How is the implementation of initiatives such as the Single Audit File (Tax), split payment of VAT, real-time reporting and Employee’s Capital Plans among Sage’s clients in Poland, especially the SMEs? Is Sage still having to do much of the educational activities surrounding the roll-out of these government initiatives?
The lockdown has redefined many social and business concerns. Without technological support, online communication and electronic processing of documents, many legal obligations cannot be fulfilled. Digitalisation had been mostly visible in the area of taxation; these days, however, we are discussing the digitalisation of the whole business and of many legal areas. The process of digitalisation is bound to accelerate even more.
Hence, at Sage, we devote a lot of attention to educating SMEs and presenting the practical aspects of digital transformation, as well as the competitive advantages that digitalisation provides. We closely follow the legislation process and cooperate with professional organisations; also, we are members of the Digital Poland Foundation, whose mission is precisely the education and promotion of widespread digitalisation. Technological development will bring benefits to us all.
Looking at Sage Polska’s position within the Sage Group plc, in particular the Warsaw IT hub, how is Poland perceived by headquarters, and what are your plans for future expansion?

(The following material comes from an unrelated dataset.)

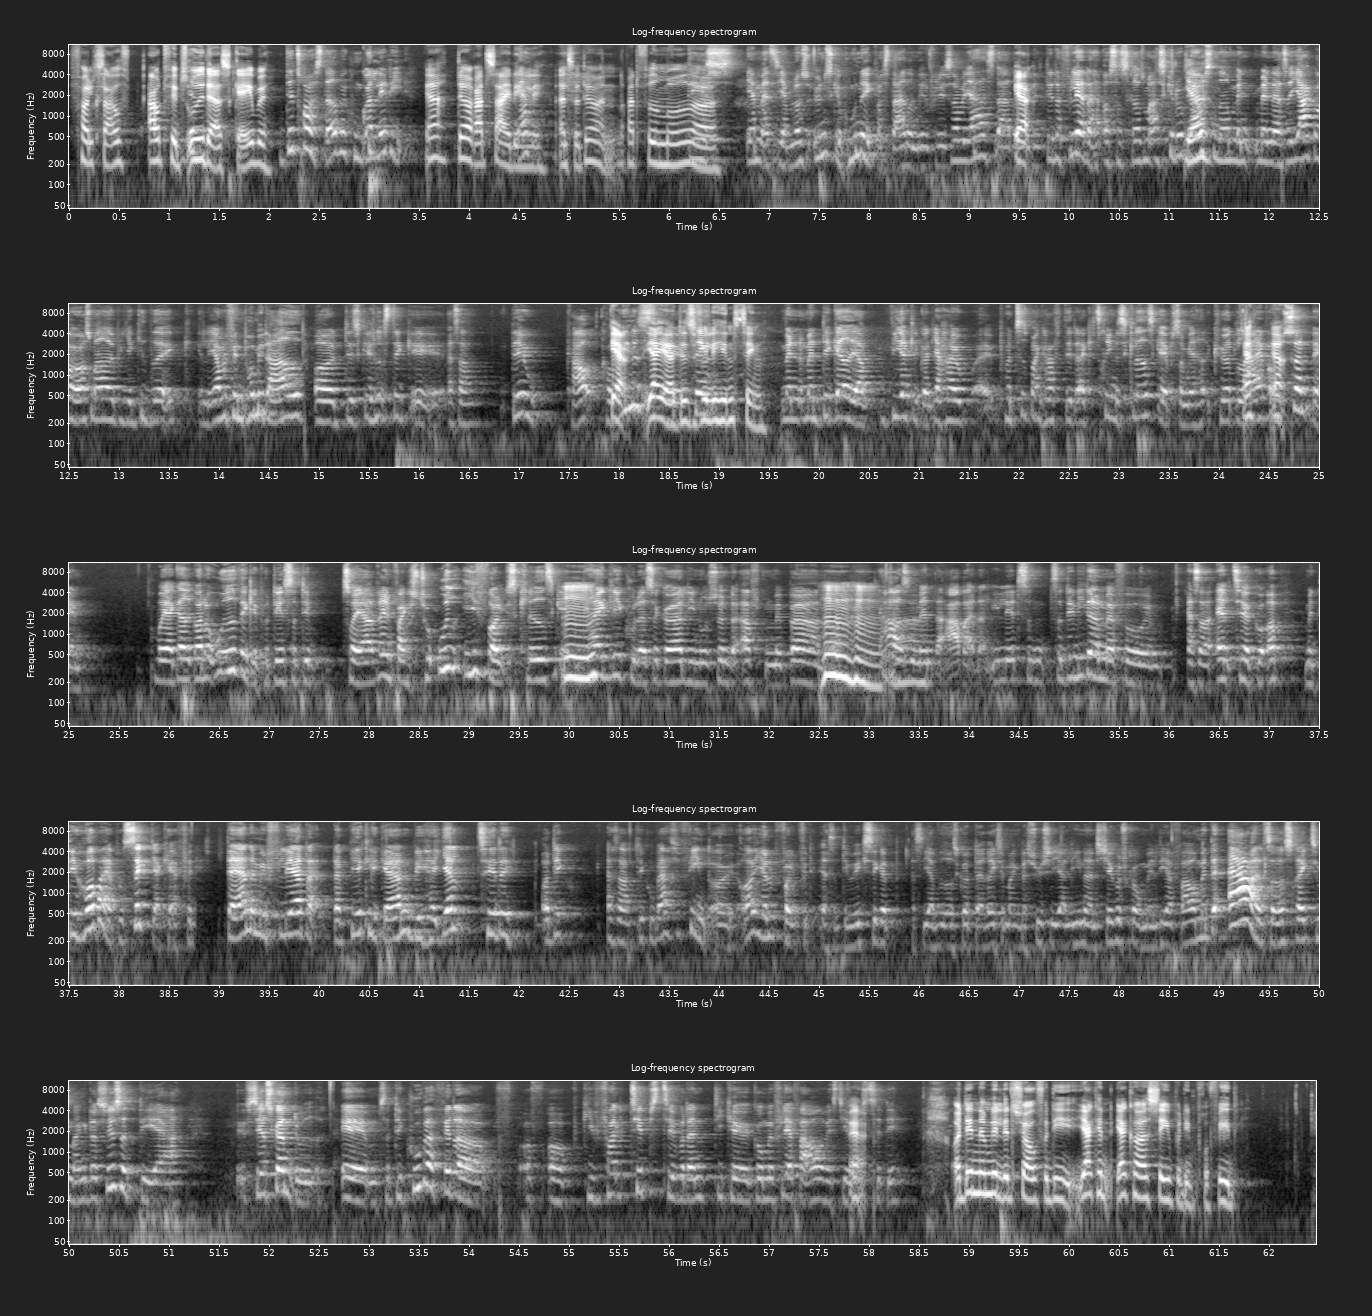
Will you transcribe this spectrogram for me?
Folks out- outfits ud i deres skabe. Det tror jeg stadigvæk, hun går lidt i. Ja, det var ret sejt Ja. egentlig. Altså, det var en ret fed måde. Det at... jamen altså, jeg vil også ønske, at hun ikke var startet med det, fordi så ville jeg have startet Ja. ja. med det. Det er der flere, der også har skrevet så meget, skal du ikke Ja. ja. lave sådan noget? Men, men altså, jeg går jo også meget op i, jeg gider ikke, eller jeg vil finde på mit eget, og det skal helst ikke, øh, altså, det er jo Kar- Ja, Karolines ja, ja, øh, det er selvfølgelig ting. hendes ting. Men, men det gad jeg virkelig godt. Jeg har jo øh, på et tidspunkt haft det der Katrines klædeskab, som jeg havde kørt live Ja, ja, ja. om søndagen. Hvor jeg gad godt at udvikle på det så, det, så jeg rent faktisk tog ud i folks klædeskab. Mm. Det har jeg ikke lige kunne lade sig gøre lige nu søndag aften med børn. Mhm. Og jeg har også en mand, der arbejder lige lidt. Så, så det er lige der med at få øh, altså, alt til at gå op. Men det håber jeg på sigt, jeg kan. For der er nemlig flere, der, der virkelig gerne vil have hjælp til det. Og det, altså, det kunne være så fint at, at hjælpe folk. For, altså, det er jo ikke sikkert... Altså, jeg ved også godt, der er rigtig mange, der synes, at jeg ligner en cirkuskov med alle de her farver. Men der er altså også rigtig mange, der synes, at det er ser skønt ud. Øhm, så det kunne være fedt at, at, at give folk tips til, hvordan de kan gå med flere farver, hvis de har Ja. ja. lyst til det. Og det er nemlig lidt sjovt, fordi jeg kan, jeg kan også se på din profil,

Digitalisation is a considerable challenge faced by Polish companies. According to Eurostat, the digital maturity level of the Polish economy is almost the lowest in the whole of the European Union. We have a huge gap to bridge in order to match Western Europe, or even some countries in our region, for that matter. So, from the perspective of the Sage Group, Poland is a very promising market that offers many opportunities.
In the immediate future we will focus more on so-called hybrid solutions – software that combines traditional solutions with the cloud. This is the most appealing and the quickest digitalisation path from the viewpoint of the SME sector in Poland. We will continue to develop the Polish hub towards the SaaS model in which the whole Sage Group operates. As we speak, over 80% of our solutions are available in the form of subscriptions, which is not a common way to use IT solutions in Poland. However, this model will become ever more popular as it gives flexibility, reduces investment costs and ensures better service.
Speaking personally, how do you see the global economy changing in the long term in response to the pandemic? Will we ever return to the ‘old normal’?
These days we are facing a shift in the work paradigm. Many entrepreneurs have concluded that remote work is feasible; if not fully, then at least to some extent. The need to rely more on digital communication has made people realise that many activities can be performed cheaper, quicker and better. So – we should get used to working remotely. The role of the office as the main centre of work will evolve and the demand for digital services and technologies will rise. Even small local businesses will need to embrace digital transformation to safeguard their operations. To that end, long-term and well-thought-through investments will be necessarily accompanied by a change in mindset.